The problem with this stressor in a patient able to exercise - and far less is known about the effect of dobutamin stressing - is the problem of coronary steal, which leads to misleading results (false positive ischemia) in a given patient with symptoms and functionally working collaterals. Using exercise physiology, the risk of misclassification of a patients real life coronary ciculation appears much lower. Further, exercise physiology may provoke coronary spasms, which usually are not provokable by vasodilators. CardioSPECT is the real one-stop-shop

CardioSPECT was published in 2006 by Kardiolab and includes a comprehensive assessment of exertional symptoms such as angina or dyspnea using a dataset of objective measurements to assess the underlying disease that include

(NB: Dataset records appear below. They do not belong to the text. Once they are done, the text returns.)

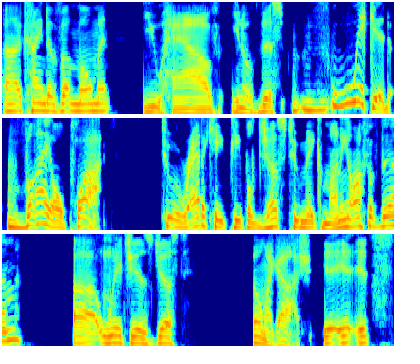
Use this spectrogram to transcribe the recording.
uh, kind of a moment. You have you know this v- wicked, vile plot to eradicate people just to make money off of them, uh, Mhm. which is just oh my gosh, it- it's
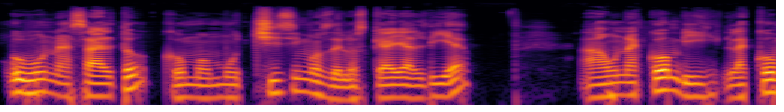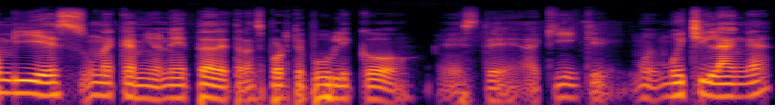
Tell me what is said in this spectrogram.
hubo un asalto, como muchísimos de los que hay al día, a una combi. La combi es una camioneta de transporte público este, aquí, que muy, chilanga,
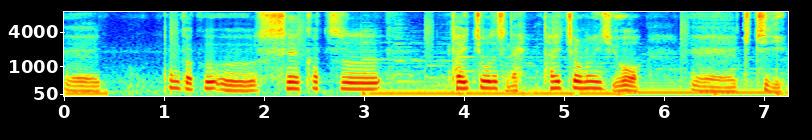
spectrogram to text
えー、とにかく生活体調ですね。体調の維持を、えー、きっちり、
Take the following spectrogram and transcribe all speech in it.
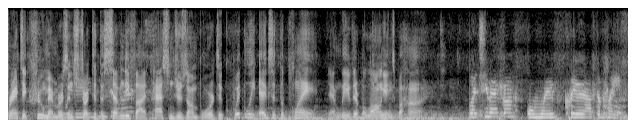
Frantic crew members instructed the 75 passengers on board to quickly exit the plane and leave their belongings behind. Let's you back on when we clear out the plane.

  • myocardial perfusion SPECT with the
  • addition of Lung-Heart-Ratio
  • Transient ischemic dilation ratio
  • Exercise Echocardiography with the addition of
  • peak pressure gradients over the triscupid valve
  • right ventricular function with 2D and TAPSE

Using this approach, a variety of diagnostic differentiation becomes clinically sizable. Especially the causes of exertional dyspnea can be further differentiated in an objective manner. One can differentiate between arterial and venous pulmonary hypertension, global myocardial ischemia or diastolic dysfunction. All together with the patients history and other data may give important hints to the clinician: does the patient need a coronary angiogram or rather an exercise right heart cath? Not to speak about the therapeutic implications that such differentiations may have not only on patients management but also on his well being and prognosis. Therefore, in the combination of two very well validated imaging modalities - exercise SPECT and echocardiography - all clinically important aspects can be evaluated rapidly, with relatively little patient dysconfort and with a much higher diagnostic information than what can be obtained from adenosin CMR, FFR or adenosin CT.

More informations